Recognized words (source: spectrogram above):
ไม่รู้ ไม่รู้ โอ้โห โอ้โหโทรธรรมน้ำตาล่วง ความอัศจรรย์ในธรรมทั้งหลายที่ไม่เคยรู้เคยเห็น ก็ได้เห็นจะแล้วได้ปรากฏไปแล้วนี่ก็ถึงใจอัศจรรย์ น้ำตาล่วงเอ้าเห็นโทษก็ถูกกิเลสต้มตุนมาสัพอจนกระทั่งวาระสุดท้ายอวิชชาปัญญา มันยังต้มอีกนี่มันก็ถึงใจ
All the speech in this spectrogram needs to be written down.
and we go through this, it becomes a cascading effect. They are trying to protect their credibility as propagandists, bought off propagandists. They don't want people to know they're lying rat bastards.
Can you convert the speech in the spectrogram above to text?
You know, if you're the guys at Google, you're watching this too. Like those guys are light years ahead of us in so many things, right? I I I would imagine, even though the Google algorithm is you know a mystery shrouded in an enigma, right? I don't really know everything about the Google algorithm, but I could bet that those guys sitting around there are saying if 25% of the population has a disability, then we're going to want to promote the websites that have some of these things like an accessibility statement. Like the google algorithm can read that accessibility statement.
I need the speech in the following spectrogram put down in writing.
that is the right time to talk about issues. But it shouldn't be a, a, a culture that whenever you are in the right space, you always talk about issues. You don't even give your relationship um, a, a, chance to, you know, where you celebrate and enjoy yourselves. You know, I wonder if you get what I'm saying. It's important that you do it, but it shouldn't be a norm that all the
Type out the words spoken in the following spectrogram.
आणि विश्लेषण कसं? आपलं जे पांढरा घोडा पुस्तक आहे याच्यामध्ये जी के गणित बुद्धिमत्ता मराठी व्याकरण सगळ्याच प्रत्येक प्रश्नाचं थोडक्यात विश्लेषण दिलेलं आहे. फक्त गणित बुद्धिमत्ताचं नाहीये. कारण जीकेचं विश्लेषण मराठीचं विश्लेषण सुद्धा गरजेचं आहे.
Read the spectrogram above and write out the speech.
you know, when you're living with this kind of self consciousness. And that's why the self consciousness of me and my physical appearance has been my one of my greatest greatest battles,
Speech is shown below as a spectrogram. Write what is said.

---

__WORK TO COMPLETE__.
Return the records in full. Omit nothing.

__RESPONSE TO THE TASK__.
Recognized words (source: spectrogram above):
ไม่รู้ ไม่รู้ โอ้โห โอ้โหโทรธรรมน้ำตาล่วง ความอัศจรรย์ในธรรมทั้งหลายที่ไม่เคยรู้เคยเห็น ก็ได้เห็นจะแล้วได้ปรากฏไปแล้วนี่ก็ถึงใจอัศจรรย์ น้ำตาล่วงเอ้าเห็นโทษก็ถูกกิเลสต้มตุนมาสัพอจนกระทั่งวาระสุดท้ายอวิชชาปัญญา มันยังต้มอีกนี่มันก็ถึงใจ
All the speech in this spectrogram needs to be written down.
and we go through this, it becomes a cascading effect. They are trying to protect their credibility as propagandists, bought off propagandists. They don't want people to know they're lying rat bastards.
Can you convert the speech in the spectrogram above to text?
You know, if you're the guys at Google, you're watching this too. Like those guys are light years ahead of us in so many things, right? I I I would imagine, even though the Google algorithm is you know a mystery shrouded in an enigma, right? I don't really know everything about the Google algorithm, but I could bet that those guys sitting around there are saying if 25% of the population has a disability, then we're going to want to promote the websites that have some of these things like an accessibility statement. Like the google algorithm can read that accessibility statement.
I need the speech in the following spectrogram put down in writing.
that is the right time to talk about issues. But it shouldn't be a, a, a culture that whenever you are in the right space, you always talk about issues. You don't even give your relationship um, a, a, chance to, you know, where you celebrate and enjoy yourselves. You know, I wonder if you get what I'm saying. It's important that you do it, but it shouldn't be a norm that all the
Type out the words spoken in the following spectrogram.
आणि विश्लेषण कसं? आपलं जे पांढरा घोडा पुस्तक आहे याच्यामध्ये जी के गणित बुद्धिमत्ता मराठी व्याकरण सगळ्याच प्रत्येक प्रश्नाचं थोडक्यात विश्लेषण दिलेलं आहे. फक्त गणित बुद्धिमत्ताचं नाहीये. कारण जीकेचं विश्लेषण मराठीचं विश्लेषण सुद्धा गरजेचं आहे.
Read the spectrogram above and write out the speech.
you know, when you're living with this kind of self consciousness. And that's why the self consciousness of me and my physical appearance has been my one of my greatest greatest battles,
Speech is shown below as a spectrogram. Write what is said.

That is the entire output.